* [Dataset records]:
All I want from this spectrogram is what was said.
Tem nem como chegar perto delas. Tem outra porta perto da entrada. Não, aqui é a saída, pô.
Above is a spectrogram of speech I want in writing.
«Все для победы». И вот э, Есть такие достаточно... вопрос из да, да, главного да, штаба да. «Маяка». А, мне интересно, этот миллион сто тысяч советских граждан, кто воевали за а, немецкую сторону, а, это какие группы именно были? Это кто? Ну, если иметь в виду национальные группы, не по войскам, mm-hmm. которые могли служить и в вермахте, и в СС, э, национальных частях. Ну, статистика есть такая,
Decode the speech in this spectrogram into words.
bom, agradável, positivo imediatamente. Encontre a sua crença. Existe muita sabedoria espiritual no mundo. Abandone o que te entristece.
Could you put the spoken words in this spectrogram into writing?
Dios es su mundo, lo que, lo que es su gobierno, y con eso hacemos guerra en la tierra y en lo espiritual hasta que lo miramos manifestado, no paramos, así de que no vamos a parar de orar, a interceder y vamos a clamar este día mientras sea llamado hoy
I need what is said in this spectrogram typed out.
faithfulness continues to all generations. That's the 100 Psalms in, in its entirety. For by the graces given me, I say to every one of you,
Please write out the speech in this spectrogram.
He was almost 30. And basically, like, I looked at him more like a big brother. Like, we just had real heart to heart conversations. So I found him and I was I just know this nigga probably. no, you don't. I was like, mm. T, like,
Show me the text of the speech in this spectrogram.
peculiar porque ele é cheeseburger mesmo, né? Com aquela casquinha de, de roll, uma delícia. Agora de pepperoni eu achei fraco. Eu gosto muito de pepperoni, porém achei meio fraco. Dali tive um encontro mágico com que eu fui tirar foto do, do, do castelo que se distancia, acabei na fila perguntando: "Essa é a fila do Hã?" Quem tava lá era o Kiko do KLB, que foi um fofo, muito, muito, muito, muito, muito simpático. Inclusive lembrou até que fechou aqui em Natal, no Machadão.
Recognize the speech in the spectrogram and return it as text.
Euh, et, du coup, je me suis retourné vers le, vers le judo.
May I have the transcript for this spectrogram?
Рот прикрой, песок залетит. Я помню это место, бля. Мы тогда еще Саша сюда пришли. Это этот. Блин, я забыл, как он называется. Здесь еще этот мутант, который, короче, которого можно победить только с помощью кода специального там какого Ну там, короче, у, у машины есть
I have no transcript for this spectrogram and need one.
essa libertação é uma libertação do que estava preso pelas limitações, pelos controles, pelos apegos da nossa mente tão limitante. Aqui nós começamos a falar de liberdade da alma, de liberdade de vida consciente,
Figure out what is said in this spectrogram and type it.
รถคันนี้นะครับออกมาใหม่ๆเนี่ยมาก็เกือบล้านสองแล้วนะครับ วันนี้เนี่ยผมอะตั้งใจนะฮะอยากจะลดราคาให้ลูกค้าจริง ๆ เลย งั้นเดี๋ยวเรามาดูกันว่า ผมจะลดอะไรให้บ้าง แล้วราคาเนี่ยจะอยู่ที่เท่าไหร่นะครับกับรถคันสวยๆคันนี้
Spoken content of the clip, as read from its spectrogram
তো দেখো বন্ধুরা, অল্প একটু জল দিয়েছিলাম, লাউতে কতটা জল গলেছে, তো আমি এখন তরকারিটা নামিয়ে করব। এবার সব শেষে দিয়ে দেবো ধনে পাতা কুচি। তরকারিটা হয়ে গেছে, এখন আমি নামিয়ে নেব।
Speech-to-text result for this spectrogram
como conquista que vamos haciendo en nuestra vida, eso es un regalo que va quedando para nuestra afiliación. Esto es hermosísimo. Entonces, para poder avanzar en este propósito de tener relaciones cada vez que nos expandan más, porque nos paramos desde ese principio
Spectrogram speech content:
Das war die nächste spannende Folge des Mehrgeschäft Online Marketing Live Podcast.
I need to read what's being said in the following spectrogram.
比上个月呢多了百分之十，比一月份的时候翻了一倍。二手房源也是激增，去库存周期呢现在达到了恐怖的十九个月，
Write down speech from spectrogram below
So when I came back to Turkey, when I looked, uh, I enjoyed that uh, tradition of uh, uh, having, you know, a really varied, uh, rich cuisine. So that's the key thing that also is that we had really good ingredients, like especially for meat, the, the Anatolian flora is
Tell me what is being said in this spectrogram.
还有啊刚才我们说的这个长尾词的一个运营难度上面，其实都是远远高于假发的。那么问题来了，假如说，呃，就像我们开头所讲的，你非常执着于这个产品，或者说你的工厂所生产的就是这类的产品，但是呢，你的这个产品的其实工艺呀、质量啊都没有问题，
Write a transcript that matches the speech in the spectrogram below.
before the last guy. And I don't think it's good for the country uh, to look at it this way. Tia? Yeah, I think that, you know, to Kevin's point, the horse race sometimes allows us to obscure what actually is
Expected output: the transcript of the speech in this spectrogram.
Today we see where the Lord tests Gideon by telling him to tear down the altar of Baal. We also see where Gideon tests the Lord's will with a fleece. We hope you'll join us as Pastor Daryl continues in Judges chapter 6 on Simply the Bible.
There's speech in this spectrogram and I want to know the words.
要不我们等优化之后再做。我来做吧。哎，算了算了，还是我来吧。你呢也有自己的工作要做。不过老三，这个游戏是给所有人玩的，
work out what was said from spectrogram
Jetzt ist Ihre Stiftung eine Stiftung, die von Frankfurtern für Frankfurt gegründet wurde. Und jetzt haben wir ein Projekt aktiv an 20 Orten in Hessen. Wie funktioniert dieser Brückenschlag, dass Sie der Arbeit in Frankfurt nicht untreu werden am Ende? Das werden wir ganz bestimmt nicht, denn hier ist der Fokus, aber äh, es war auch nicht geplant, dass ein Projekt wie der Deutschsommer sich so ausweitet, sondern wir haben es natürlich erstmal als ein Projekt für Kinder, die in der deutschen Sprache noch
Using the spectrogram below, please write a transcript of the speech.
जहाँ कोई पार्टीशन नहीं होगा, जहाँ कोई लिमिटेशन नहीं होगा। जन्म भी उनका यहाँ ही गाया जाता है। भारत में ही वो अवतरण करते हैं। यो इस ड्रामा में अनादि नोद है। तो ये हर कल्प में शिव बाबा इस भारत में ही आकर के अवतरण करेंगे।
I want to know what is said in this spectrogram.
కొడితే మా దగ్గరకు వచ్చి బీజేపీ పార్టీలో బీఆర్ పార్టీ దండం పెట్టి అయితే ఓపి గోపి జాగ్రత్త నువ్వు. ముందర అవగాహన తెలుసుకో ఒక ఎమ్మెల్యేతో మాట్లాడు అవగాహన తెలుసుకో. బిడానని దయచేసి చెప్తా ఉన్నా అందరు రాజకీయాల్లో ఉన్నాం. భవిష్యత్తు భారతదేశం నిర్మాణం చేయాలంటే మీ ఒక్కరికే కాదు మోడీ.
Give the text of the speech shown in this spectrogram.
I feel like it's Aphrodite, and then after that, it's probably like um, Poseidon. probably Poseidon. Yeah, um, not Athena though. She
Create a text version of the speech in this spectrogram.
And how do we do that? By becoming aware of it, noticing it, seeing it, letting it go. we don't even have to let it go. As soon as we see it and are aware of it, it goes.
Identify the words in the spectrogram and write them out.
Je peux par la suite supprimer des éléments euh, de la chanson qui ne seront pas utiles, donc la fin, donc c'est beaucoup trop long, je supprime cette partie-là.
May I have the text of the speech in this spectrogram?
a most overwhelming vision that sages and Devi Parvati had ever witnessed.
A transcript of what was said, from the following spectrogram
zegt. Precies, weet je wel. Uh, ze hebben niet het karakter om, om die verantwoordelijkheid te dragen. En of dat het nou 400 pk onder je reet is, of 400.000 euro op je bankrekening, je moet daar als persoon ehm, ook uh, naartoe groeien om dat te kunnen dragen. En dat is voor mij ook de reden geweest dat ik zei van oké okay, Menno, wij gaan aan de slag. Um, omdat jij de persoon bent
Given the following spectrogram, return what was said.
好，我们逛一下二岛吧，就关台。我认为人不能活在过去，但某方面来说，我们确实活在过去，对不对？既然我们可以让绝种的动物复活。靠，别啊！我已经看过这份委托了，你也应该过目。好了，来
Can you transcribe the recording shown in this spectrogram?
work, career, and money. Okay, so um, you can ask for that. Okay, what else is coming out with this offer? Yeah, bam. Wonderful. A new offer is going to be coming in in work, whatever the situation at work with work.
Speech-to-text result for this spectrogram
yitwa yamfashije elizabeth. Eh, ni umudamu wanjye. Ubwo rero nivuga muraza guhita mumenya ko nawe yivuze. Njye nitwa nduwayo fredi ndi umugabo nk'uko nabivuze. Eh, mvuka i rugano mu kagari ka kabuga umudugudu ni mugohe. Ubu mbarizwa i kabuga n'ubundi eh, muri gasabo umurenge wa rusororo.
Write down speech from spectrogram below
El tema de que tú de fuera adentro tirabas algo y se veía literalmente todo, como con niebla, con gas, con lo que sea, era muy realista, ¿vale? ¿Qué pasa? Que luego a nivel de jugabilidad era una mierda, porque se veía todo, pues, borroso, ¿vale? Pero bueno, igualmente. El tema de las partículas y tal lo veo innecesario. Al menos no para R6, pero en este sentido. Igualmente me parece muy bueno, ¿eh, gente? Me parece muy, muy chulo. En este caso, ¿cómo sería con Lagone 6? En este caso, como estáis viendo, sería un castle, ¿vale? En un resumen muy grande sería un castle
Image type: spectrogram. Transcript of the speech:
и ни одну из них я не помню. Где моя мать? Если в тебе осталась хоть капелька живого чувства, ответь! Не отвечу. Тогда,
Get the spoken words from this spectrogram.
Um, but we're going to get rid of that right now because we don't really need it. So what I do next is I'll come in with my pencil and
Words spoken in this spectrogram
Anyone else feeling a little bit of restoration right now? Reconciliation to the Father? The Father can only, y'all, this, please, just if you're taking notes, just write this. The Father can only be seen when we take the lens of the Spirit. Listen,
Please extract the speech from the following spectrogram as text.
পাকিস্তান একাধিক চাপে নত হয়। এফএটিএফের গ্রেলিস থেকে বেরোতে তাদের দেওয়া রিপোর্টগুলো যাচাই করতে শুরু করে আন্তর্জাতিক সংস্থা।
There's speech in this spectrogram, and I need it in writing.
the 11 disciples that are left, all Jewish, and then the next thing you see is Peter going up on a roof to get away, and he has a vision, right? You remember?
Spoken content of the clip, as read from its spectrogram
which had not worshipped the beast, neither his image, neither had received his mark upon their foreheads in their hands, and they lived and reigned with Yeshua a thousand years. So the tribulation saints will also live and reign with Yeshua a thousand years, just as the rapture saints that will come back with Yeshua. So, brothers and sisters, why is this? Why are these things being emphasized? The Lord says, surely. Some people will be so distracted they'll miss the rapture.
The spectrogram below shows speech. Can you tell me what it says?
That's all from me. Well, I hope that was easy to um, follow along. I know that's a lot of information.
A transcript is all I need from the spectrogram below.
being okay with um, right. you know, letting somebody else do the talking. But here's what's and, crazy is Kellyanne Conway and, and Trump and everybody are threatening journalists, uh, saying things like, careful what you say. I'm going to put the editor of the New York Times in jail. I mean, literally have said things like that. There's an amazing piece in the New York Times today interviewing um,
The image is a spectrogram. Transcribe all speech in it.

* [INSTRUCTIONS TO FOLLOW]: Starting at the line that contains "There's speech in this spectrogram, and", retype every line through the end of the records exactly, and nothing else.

* [SOLUTION]:
There's speech in this spectrogram, and I need it in writing.
the 11 disciples that are left, all Jewish, and then the next thing you see is Peter going up on a roof to get away, and he has a vision, right? You remember?
Spoken content of the clip, as read from its spectrogram
which had not worshipped the beast, neither his image, neither had received his mark upon their foreheads in their hands, and they lived and reigned with Yeshua a thousand years. So the tribulation saints will also live and reign with Yeshua a thousand years, just as the rapture saints that will come back with Yeshua. So, brothers and sisters, why is this? Why are these things being emphasized? The Lord says, surely. Some people will be so distracted they'll miss the rapture.
The spectrogram below shows speech. Can you tell me what it says?
That's all from me. Well, I hope that was easy to um, follow along. I know that's a lot of information.
A transcript is all I need from the spectrogram below.
being okay with um, right. you know, letting somebody else do the talking. But here's what's and, crazy is Kellyanne Conway and, and Trump and everybody are threatening journalists, uh, saying things like, careful what you say. I'm going to put the editor of the New York Times in jail. I mean, literally have said things like that. There's an amazing piece in the New York Times today interviewing um,
The image is a spectrogram. Transcribe all speech in it.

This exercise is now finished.